Read-a-Thon: Encourage Reading and Have Fun!

Read-a-Thon: Encourage Reading and Have Fun!

Years ago, I landed on a blog with the idea of holding an after school Read-a-hon for students. (If you are interested, it's from Head Over Heels Teaching.) I loved this idea and want to make it into an all day event for my students. This has now been a successful event for the past two (soon to be three) years! Below are some ideas to make your Read-a-Thon: Encourage Reading and Have Fun! the best one ever!

Guest Reader 

Choose staff members (or outside guests) to be guest readers for your students. In the past, I have had our social worker, principal, and other teachers. Think about the people in your building that students see on a regular basis. Your guest reader can be the school nurse, lunch staff, or school secretary. As for outside guests, your own parent (or one of your students' parents) or your significant other can be a fun guest. 

Hopefully your students are already used to you reading aloud. A guest reader shows students the importance of reading, breaks up your day, and gets students to see others in a different light.

Golden Tickets

I found this idea here. You put the Golden Tickets in some books and wait for a student to turn one in. This could be a special treat for your Read-a-thon, or it can be an ongoing treat for the entire school year. 

Read-a-Thon: Encourage Reading and Have Fun!

The real purpose in Golden Tickets are just a bonus in reading. They encourage students to read books that haven't been checked out frequently. I like them because they are fun and whimsical.

One caution, if you make too much of a big deal about them, students may search for tickets rather than reading books.

Power Hours

When I first came up with the idea of an all day Read-a-thon, my co-teacher suggested Power Hours. Genius!

Think about telethons that you may have seen growing up. They would have chunks of time in which they have companies willing to give huge chunks of money if certain goals were met.

In the classroom, it's fun to create your own Power Hours. I like to have one in the morning and one in the afternoon to break up the day.

Some Power Hour Suggestions:
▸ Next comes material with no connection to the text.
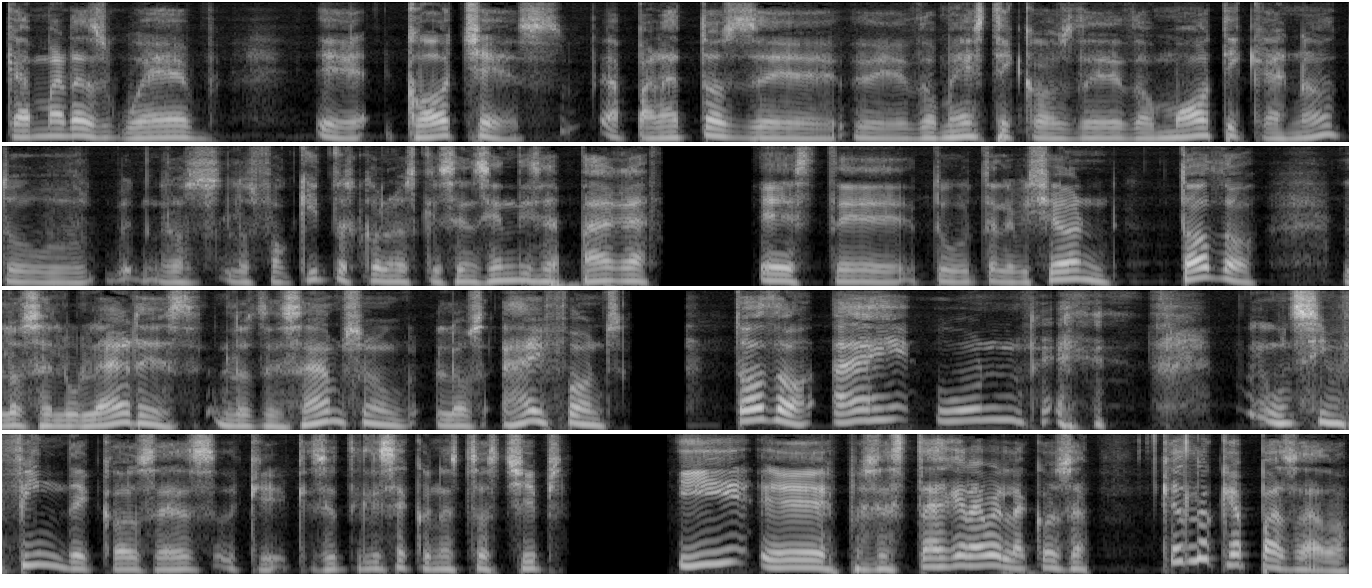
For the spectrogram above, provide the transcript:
cámaras web, eh, coches, aparatos de, domésticos, de domótica, ¿no? Tu, los, los foquitos con los que se enciende y se apaga, este, tu televisión, todo, los celulares, los de Samsung, los iPhones, todo. Hay un, un sinfín de cosas que, se utiliza con estos chips. Y eh, pues está grave la cosa. ¿Qué es lo que ha pasado?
  • Reading Goal - Have your students set a reading goal of a certain number of picture books to read for the hour. (We have used the goal of at least 3 books per student or more depending on the group and how motivated they were!) As students finish, they can add a tally mark to the board or add to a list of books. For a fun addition, let students ring a bell each time a book is finished!
  • AR Testing - We use AR in our school, so setting a class goal for a certain number of points is a fun goal. If you don't want to do points, you can do accuracy as well.
If goals are met, I like to reward my students! I made a little FREEBIE with some rewards for you. Click on the picture to get these QR Code Rewards.

Rewards with QR Codes
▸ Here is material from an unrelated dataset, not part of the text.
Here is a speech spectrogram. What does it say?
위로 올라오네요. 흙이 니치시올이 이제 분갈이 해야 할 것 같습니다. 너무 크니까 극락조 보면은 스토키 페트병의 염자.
Bookmark Making

Cut strips of construction paper and put out some art supplies for students. Stickers are a must with this activity! This art supply helps break up the day but still relates back to reading.
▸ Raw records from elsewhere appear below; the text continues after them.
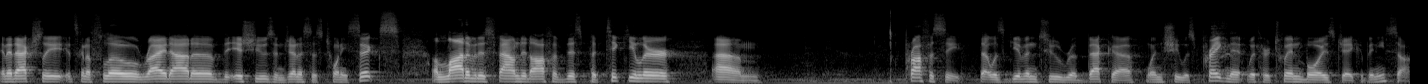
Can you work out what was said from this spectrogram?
and it actually it's going to flow right out of the issues in Genesis 26. A lot of it is founded off of this particular um, prophecy that was given to rebecca when she was pregnant with her twin boys Jacob and Esau.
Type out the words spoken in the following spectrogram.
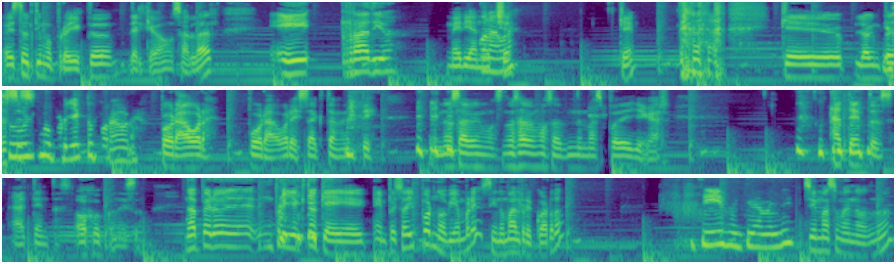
este último proyecto del que vamos a hablar, eh, Radio Medianoche. ¿Qué? que lo Es su empezaste último proyecto por ahora. por ahora, por ahora exactamente. No sabemos, no sabemos a dónde más puede llegar. Atentos, atentos, ojo con eso. No, pero eh, un proyecto que empezó ahí por noviembre, si no mal recuerdo. sí, efectivamente. Sí, más o menos, ¿no?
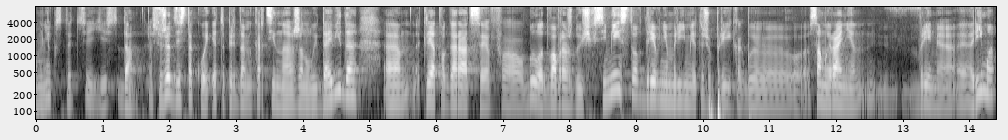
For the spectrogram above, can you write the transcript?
у меня, кстати, есть... Да, сюжет здесь такой. Это перед вами картина Жан-Луи Давида, э, «Клятва Горациев». Э, было два враждующих семейства в Древнем Риме. Это еще при как бы э, самые ранние время э, Рима,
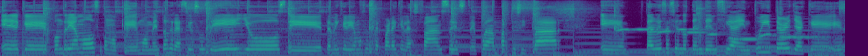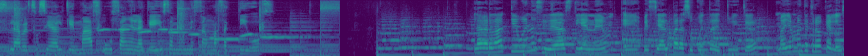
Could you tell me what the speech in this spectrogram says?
en el que pondríamos como que momentos graciosos de ellos. Eh, también queríamos hacer para que las fans este, puedan participar. eh, tal vez haciendo tendencia en Twitter, ya que es la red social que más usan, en la que ellos también están más activos. La verdad, qué buenas ideas tienen, en especial para su cuenta de Twitter. Mayormente creo que los,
Reading Freeze Tag

Do you know how to play a regular boring game of freeze tag? Basically, the students are chased by a child that is It. If the person that is It tags a student, that student is frozen until someone else un-tags them.

To make it Reading Freeze Tag, students carry around a book with them while they are running around. If they need a break, they can open their books and start reading really loud. If a child is reading, they cannot be tagged by the person that is It.

I love this game because it definitely gets students moving and grooving!

Book Worms

All these activities are exhausting. Sometimes a little treat is needed to get you through the day. Might I suggest Book Worms? All you need are gummy worms and a container to keep them in. These are perfect as rewards for Power Hours or just a treat while reading during the day.

Flashlight Reading

I keep a collection of flashlights on hand to use throughout the school year. I have gathered most of them from my dad. We have a Harbor Freight nearby. There are ALWAYS coupons for free ones in the ads with no purchase necessary. He would go until I had an entire set. I also got mini ones from a Donors Choose project. 

For Flashlight Reading, just turn the lights out and spread out. It's amazing how focused on reading students can be with just a flashlight!

Musical Books

Put out books or book bins. Turn on some music and have students walk around the classroom. When the music stops, students find a seat and start reading. This is a great way to introduce students to new genres or books. It whets the appetite of the students. It's amazing how many of these books are checked out later on!

Change Locations

Sometimes you just need to move around the school and find a new location to read. This can be the cafeteria, gym, outside, etc. Students can see that you really can read anywhere as long as you have a book on hand. Of these choices, I especially recommend reading outside. It's a nice change of pace and great to have fresh air!

So, have you ever thought about having a Read-a-Thon? I hope this encourages you to take a whole day, or at least a half-day to try because a Read-a-thon: Encourages Reading and Allows You to Have Fun!

The end of the school year is exhausting! Spice it up with a Read-a-thon! This activity encourages reading in your students! There are low prep/no prep suggestions of ways to get students reading throughout the day. There are many different fun games and other activities that will foster student engagement. There is also a FREEBIE included. #confessionsofafrazzledteacher #reading #readingteachers {Elementary Students, Kindergarten, First, Second, Third, and Fourth Grades}


  1. Thank you for sharing all of these wonderful ideas! Very useful!

  2. Very cool, Beth. I can't wait to try some of these ideas before my school year ends.